Racking the wort into a fermentation vessel is yet another opportunity to add more hops. Sure, I could craft up some wiz bang hop back and circulate my wort through it but it wouldn't match my patchwork, micro barrel brewing system. So I took the easy way out and just threw some more Columbus flowers on the screen for the funnel that I use to rack the wort into a carboy. Fast and easy. I only used a quarter ounce here, but would have used more if I had not run out of hop flowers. This will not be the only fresh hop addition to the beer. Once fermentation has completed, another 3 ounces of hops will be added during the secondary fermentation stage. Then the beer will be racked into a keg with another 3 ounces of pellet hops for the long haul. One last thing, once you pitch the yeast for this brew, make sure you have your blow-off tube cleaned up and ready for use as you will need it. If you are fermenting in a carboy or some other 5-6 gallon device, chances are this brew will resemble a volcano within 24 hours. Be prepared!

The Recipe

So here is the 5.5 gallon recipe for West Coast Stout Version 2.0. I started out with a 9% ABV grain bill, only because I wanted to leave room for the Double West Coast Stout that will undoubtedly be brewed at some point. Probably sooner rather than later! Mash the grains at 150 - 152 for 60 minutes.

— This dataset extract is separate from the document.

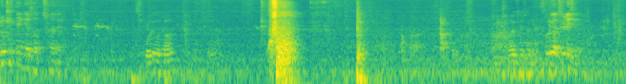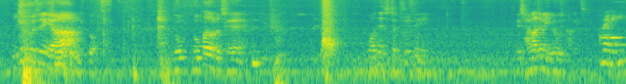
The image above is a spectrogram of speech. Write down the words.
이렇게 당겨서 쳐야 돼 모르고 좀. 어 괜찮네. 소리가 틀리지? 이게 풀스윙이야 높, 높아도 그렇지 완전 진짜 풀스윙 이게 잘 맞으면 250 가겠지 Ready.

    Grain Bill

    14 lbs 2-row
    1.5 lbs Roasted
    1 lb Chocolate
    .5 lb 60l Crystal
    .5 lb 120l Crystal
    .25 lb Flaked Barley
    .25 lb Flaked Oats

    Hop Bill

    1 oz Columbus Flowers. In the lauter on the screen.
    .25 oz Simcoe Pellets. In the sparge water.
    2 oz Warrior Pellets 16.6%. Bitter - 90 minutes.
    1 oz Chinook Pellets 11.1%. Bitter - 90 minutes.
    1 oz Simcoe Pellets 10.1%. Bitter - 45 minutes.
    1 oz Columbus Pellets 14.5%. Bitter/Flavor - 30 minutes.
    1 oz Centennial Pellets 9.9%. Aroma - 0 minutes.
    1 oz Simcoe Pellets 10.1%. Aroma - 0 minutes.
    1 oz Amarillo Pellets 7.1%. Aroma - 0 minutes.
    1 oz Centennial Pellets 9.9%. Dry Hop - 7 days.
    1 oz Simcoe Pellets 10.1%. Dry Hop - 7 days.
    1 oz Columbus Pellets 14.5%. Dry Hop - 7 days.
    1 oz Columbus Flowers 17.5%. Dry Hop - 7 days.
    1 oz Columbus Pellets 14.5%. In the keg - ??.
    1 oz Simcoe Pellets 7.1%. In the keg - ??.


    For the yeast, you will want to use a fairly highly attenuating one like California Ale or a Dry English Ale. Try to use one that attenuates upwards of 80% as you want to ferment this beer out as much as possible. Residual sweetness should not be an issue if all goes well in the mash. Make up a big starter and have it ready to go.

This beer is churning away in the primary as I write this article. It should be kegged in mid July of 2004 so we'll see how version two is received in comparison to version one. If you would like the recipe for version one, you can find it under the Imperial Stout category in the Beerdude.com Recipe Database. Version 1.0 was titled Highway to Ale. West Coast Stout. Until next time, cheers!